[Opening Recorded information section]

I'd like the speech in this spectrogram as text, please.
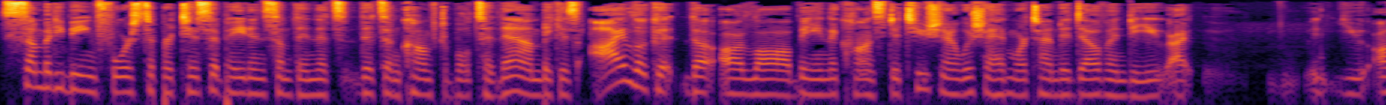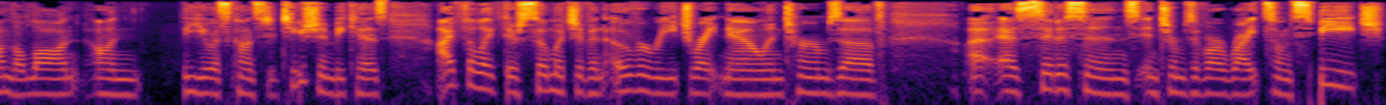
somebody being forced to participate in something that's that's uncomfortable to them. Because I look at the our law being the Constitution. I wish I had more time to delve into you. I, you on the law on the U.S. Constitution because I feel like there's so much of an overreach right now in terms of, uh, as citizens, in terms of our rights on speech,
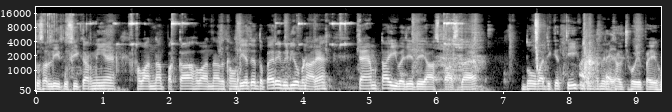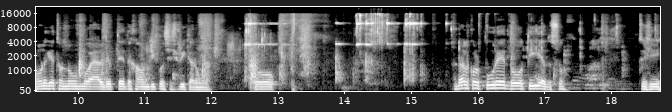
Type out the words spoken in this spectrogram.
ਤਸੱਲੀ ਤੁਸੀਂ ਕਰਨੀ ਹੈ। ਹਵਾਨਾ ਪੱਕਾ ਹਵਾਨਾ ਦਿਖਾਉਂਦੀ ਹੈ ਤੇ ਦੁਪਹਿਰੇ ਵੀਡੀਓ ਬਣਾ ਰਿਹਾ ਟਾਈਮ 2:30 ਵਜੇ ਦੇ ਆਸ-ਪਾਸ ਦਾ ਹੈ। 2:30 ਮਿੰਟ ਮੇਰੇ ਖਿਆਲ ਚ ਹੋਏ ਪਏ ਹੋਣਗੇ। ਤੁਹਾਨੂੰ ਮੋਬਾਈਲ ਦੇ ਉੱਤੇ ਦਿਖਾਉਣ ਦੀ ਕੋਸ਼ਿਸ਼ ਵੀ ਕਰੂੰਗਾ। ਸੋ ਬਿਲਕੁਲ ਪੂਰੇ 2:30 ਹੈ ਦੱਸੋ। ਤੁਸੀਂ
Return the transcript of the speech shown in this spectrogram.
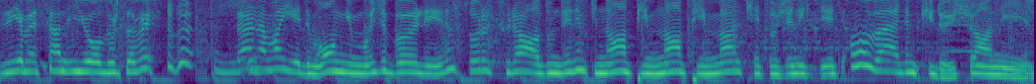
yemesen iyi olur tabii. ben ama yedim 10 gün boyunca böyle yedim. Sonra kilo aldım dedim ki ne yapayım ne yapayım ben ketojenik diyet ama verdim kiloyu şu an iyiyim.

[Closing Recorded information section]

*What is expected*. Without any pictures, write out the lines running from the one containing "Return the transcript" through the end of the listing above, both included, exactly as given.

*Answer section*.
Return the transcript of the speech shown in this spectrogram.
yemesen iyi olur tabii. ben ama yedim 10 gün boyunca böyle yedim. Sonra kilo aldım dedim ki ne yapayım ne yapayım ben ketojenik diyet ama verdim kiloyu şu an iyiyim.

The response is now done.